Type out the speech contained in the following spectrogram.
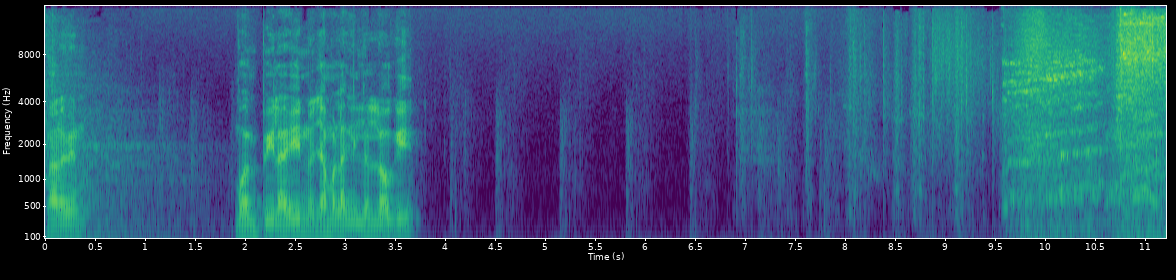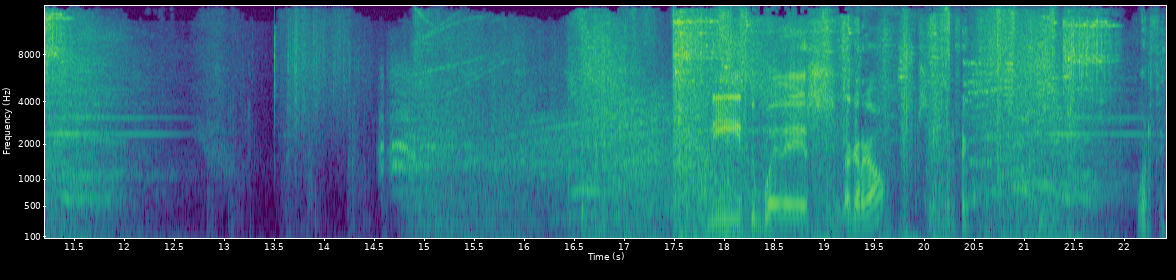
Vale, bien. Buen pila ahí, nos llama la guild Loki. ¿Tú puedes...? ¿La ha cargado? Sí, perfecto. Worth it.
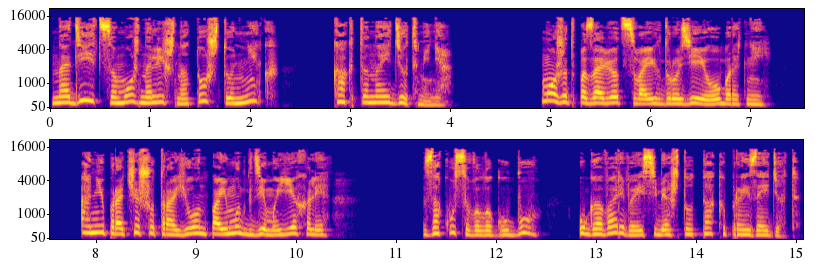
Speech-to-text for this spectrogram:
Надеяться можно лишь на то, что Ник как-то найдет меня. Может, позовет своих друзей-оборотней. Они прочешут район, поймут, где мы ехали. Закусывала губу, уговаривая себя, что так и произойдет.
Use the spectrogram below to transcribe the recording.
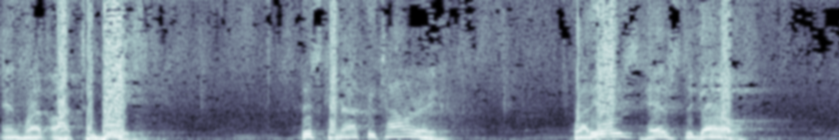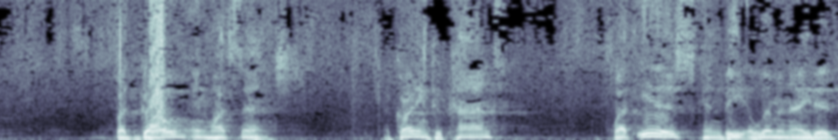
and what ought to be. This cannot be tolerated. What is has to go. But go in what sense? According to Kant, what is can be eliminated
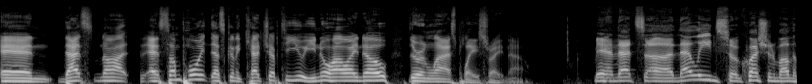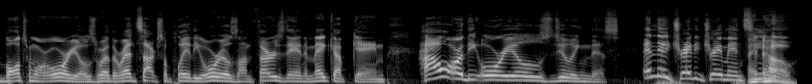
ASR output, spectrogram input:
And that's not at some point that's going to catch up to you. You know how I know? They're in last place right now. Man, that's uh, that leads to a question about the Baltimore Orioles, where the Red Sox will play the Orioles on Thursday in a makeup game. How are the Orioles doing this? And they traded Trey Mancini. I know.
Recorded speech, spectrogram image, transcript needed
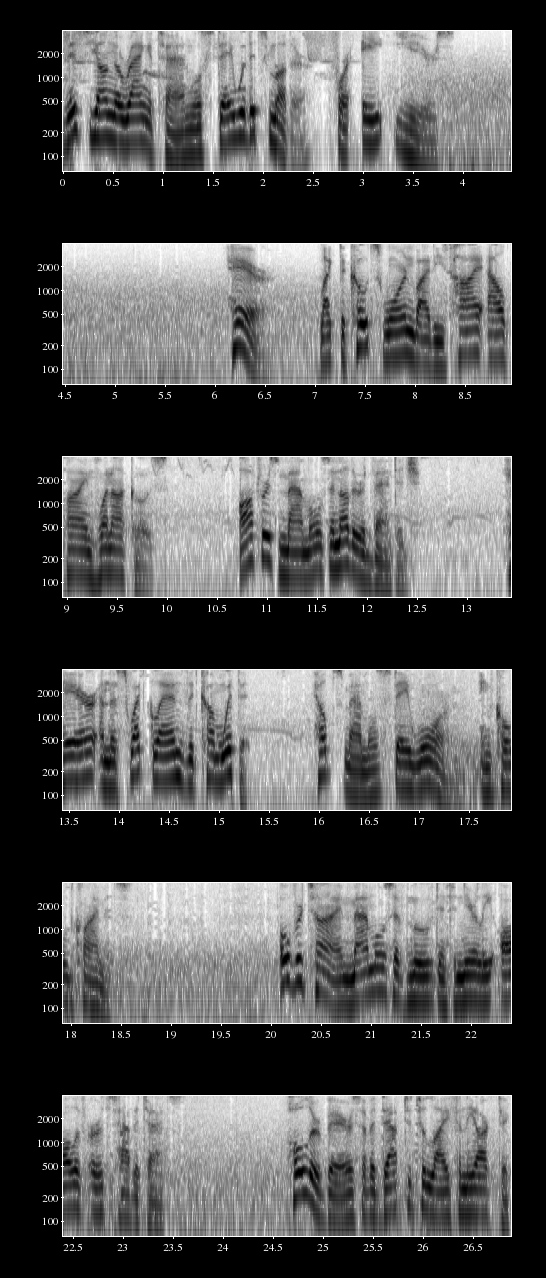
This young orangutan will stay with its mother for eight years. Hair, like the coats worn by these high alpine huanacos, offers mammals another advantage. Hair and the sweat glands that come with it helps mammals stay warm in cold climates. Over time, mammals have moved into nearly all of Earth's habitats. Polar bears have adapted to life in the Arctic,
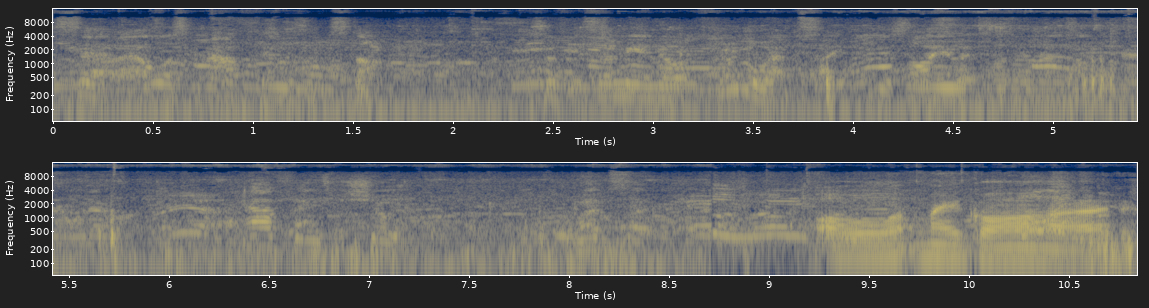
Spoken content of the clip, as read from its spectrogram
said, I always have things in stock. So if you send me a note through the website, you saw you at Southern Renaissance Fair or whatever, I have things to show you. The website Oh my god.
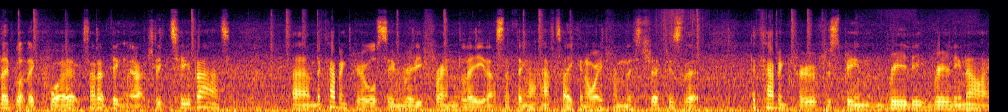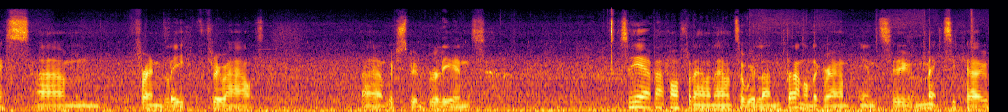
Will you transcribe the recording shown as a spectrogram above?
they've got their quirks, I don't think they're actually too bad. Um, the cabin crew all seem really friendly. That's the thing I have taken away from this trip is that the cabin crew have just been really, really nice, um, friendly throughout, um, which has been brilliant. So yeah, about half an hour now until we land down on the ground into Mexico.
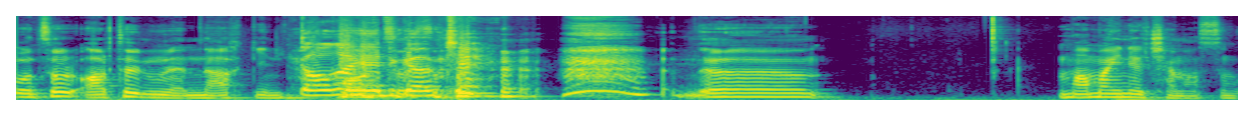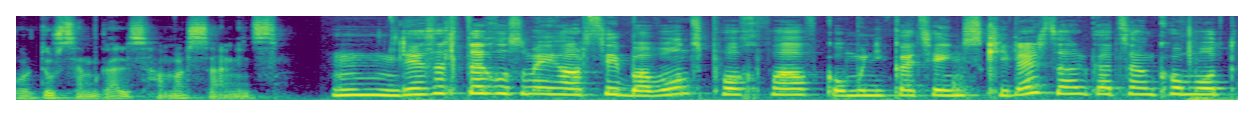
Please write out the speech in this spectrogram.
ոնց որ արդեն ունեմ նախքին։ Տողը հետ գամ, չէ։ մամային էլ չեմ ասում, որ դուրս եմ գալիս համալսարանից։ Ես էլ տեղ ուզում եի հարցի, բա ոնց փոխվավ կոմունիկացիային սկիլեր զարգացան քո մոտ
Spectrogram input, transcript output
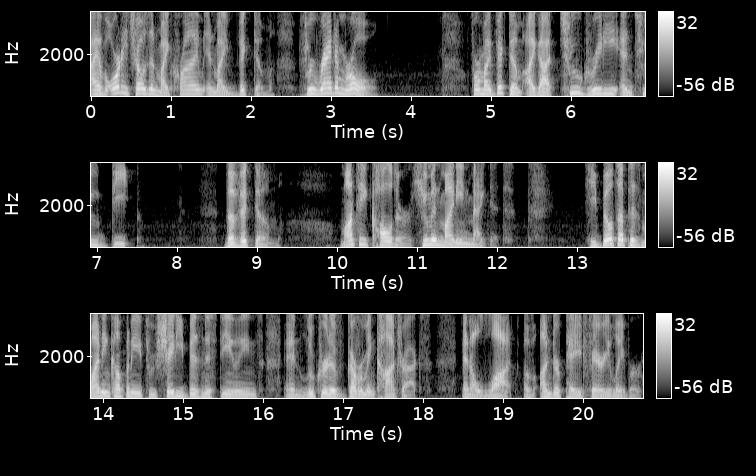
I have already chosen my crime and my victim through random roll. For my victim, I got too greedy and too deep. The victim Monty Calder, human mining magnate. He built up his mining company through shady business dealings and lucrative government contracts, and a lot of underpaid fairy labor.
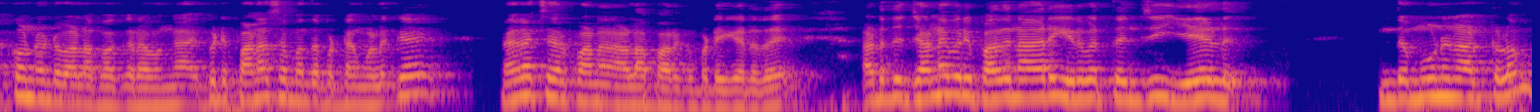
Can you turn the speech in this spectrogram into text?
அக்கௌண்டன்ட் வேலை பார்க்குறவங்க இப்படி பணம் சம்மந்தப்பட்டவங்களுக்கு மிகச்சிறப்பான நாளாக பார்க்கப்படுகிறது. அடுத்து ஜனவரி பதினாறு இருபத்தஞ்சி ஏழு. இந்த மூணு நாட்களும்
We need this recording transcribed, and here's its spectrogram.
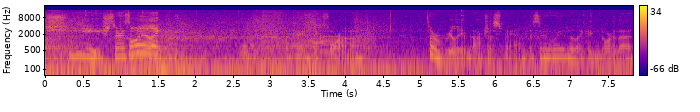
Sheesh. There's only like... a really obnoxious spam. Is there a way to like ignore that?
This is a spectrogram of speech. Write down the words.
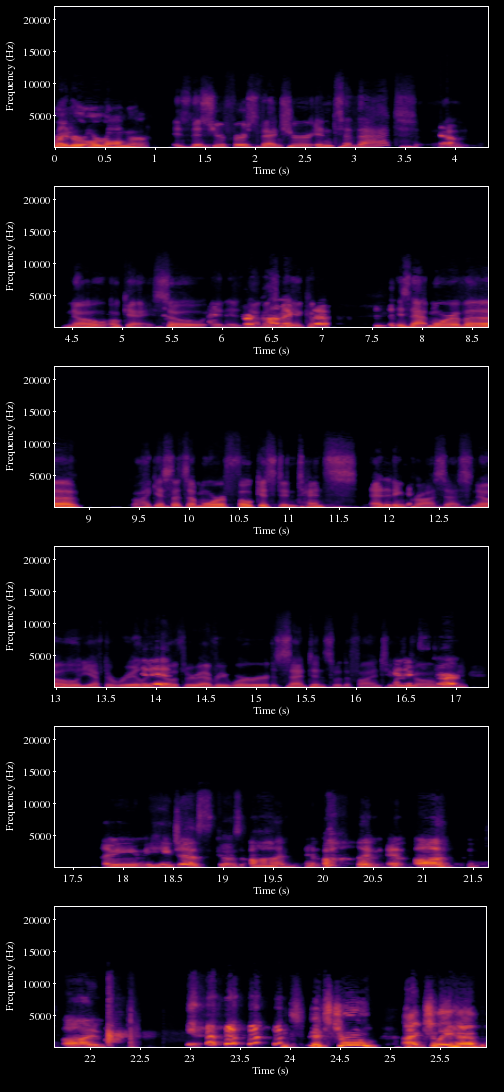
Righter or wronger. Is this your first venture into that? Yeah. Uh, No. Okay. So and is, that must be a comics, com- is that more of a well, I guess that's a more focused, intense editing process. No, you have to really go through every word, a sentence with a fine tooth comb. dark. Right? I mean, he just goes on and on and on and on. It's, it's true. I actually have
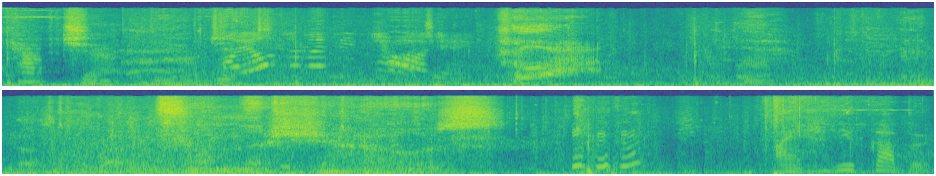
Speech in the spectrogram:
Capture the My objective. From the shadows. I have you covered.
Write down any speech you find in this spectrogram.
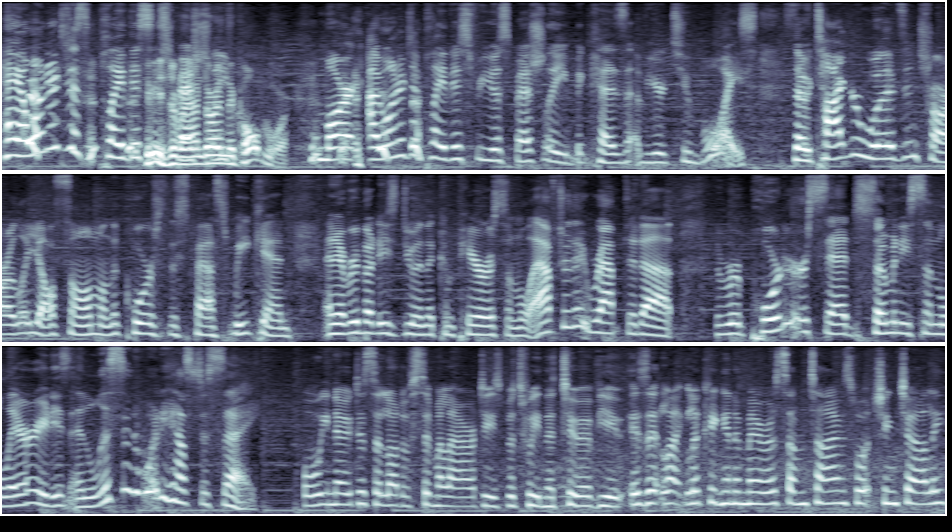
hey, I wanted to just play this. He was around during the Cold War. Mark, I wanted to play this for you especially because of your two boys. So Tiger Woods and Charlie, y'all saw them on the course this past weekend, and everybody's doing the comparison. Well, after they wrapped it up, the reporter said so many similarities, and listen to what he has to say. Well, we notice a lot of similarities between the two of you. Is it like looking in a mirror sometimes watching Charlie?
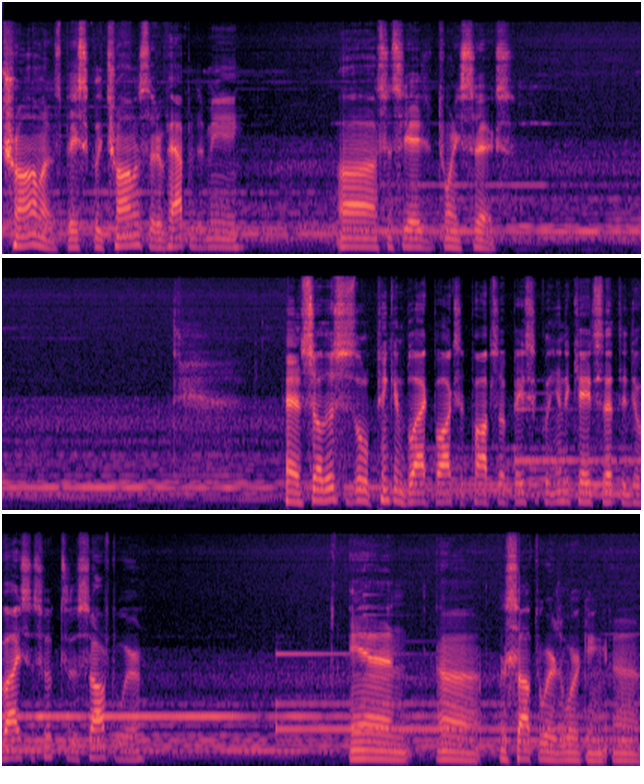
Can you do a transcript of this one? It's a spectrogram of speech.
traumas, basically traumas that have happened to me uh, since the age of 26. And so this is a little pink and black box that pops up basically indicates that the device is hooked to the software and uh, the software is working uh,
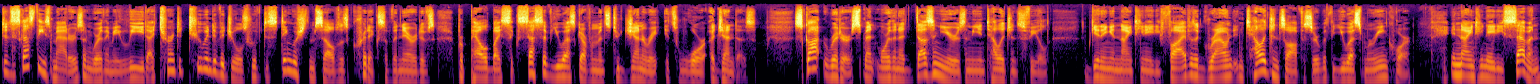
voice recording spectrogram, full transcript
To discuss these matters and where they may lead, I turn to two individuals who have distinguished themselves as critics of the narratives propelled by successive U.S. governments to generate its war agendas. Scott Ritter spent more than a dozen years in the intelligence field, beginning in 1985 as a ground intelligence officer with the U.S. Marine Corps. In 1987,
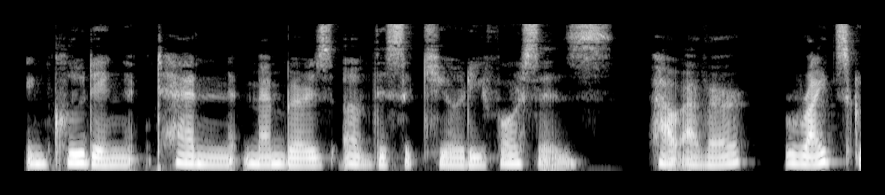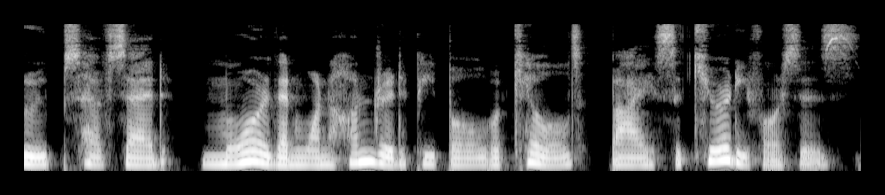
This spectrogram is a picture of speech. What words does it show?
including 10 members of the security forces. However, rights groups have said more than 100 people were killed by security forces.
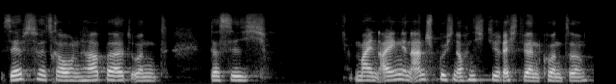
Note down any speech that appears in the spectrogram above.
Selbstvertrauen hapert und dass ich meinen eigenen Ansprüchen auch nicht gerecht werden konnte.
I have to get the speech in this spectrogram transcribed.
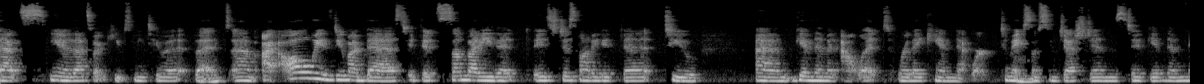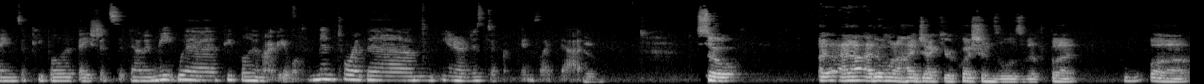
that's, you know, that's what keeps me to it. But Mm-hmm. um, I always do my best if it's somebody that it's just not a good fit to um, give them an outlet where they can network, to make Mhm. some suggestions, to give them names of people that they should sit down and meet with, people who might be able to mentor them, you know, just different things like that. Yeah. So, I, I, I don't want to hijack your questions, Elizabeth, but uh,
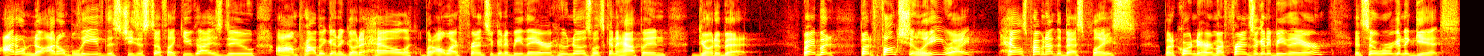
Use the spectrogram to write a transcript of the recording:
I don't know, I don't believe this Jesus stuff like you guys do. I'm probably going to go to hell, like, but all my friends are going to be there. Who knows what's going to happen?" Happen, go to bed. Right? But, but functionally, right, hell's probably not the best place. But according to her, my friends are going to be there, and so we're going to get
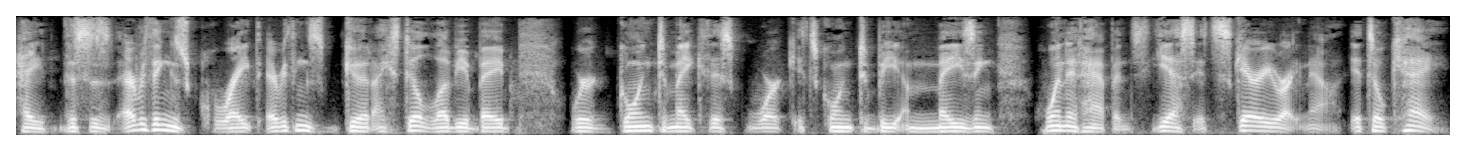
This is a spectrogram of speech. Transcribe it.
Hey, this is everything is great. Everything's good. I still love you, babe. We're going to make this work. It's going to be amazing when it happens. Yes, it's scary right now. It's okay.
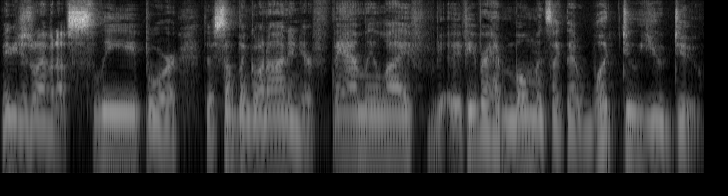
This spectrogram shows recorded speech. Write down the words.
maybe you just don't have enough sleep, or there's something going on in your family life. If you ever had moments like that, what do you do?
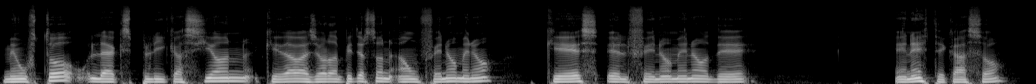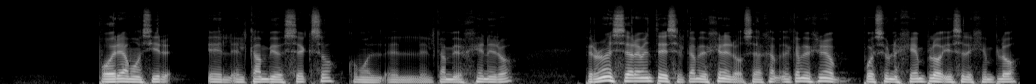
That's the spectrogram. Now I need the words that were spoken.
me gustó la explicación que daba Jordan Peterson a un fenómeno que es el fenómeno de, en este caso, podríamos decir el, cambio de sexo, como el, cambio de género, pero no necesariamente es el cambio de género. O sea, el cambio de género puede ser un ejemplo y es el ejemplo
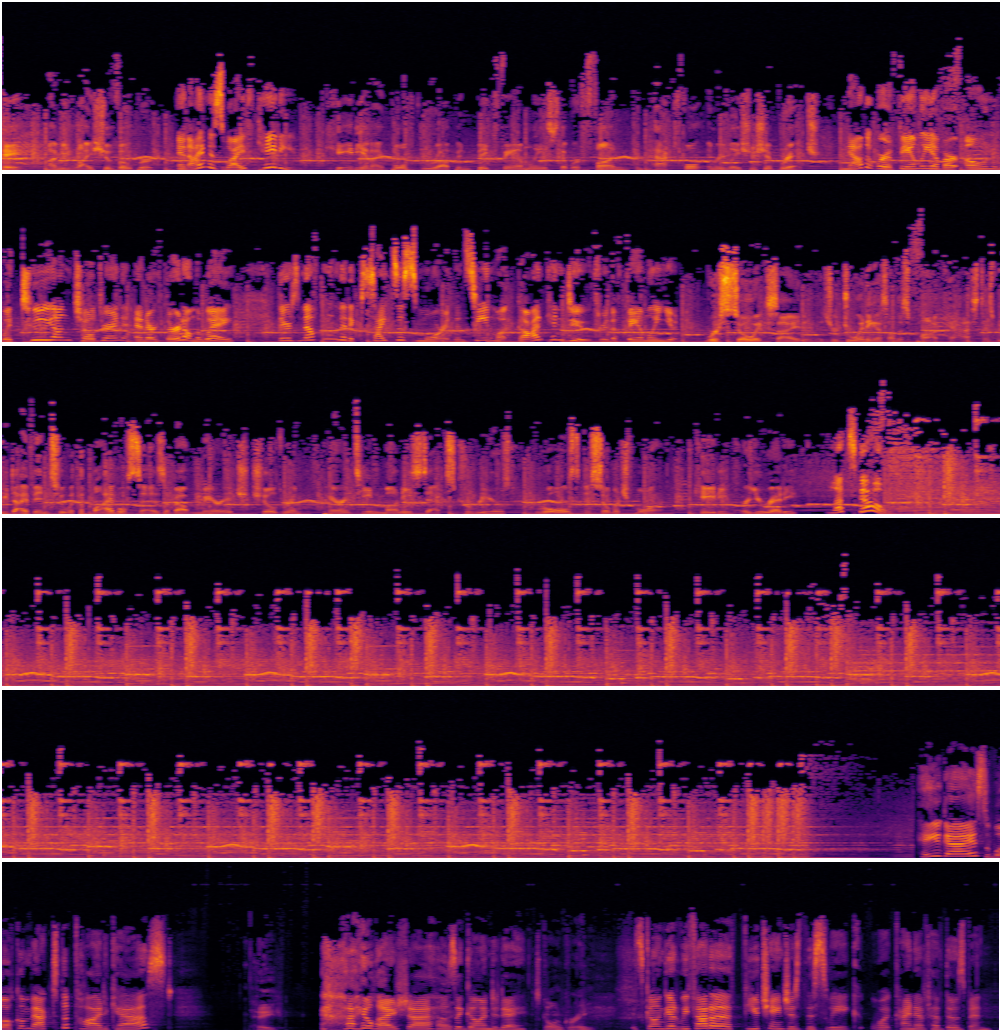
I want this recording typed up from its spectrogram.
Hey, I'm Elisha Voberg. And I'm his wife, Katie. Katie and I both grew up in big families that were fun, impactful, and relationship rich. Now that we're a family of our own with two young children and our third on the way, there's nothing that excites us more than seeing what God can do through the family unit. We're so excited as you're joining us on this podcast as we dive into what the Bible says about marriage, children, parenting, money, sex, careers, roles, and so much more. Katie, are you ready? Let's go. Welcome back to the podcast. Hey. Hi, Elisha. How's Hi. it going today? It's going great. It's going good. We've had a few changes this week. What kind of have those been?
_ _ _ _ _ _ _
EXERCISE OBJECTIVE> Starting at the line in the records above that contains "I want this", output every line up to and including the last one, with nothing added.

ANSWER TO THE PROBLEM>
I want this recording typed up from its spectrogram.
Hey, I'm Elisha Voberg. And I'm his wife, Katie. Katie and I both grew up in big families that were fun, impactful, and relationship rich. Now that we're a family of our own with two young children and our third on the way, there's nothing that excites us more than seeing what God can do through the family unit. We're so excited as you're joining us on this podcast as we dive into what the Bible says about marriage, children, parenting, money, sex, careers, roles, and so much more. Katie, are you ready? Let's go. Welcome back to the podcast. Hey. Hi, Elisha. How's Hi. it going today? It's going great. It's going good. We've had a few changes this week. What kind of have those been?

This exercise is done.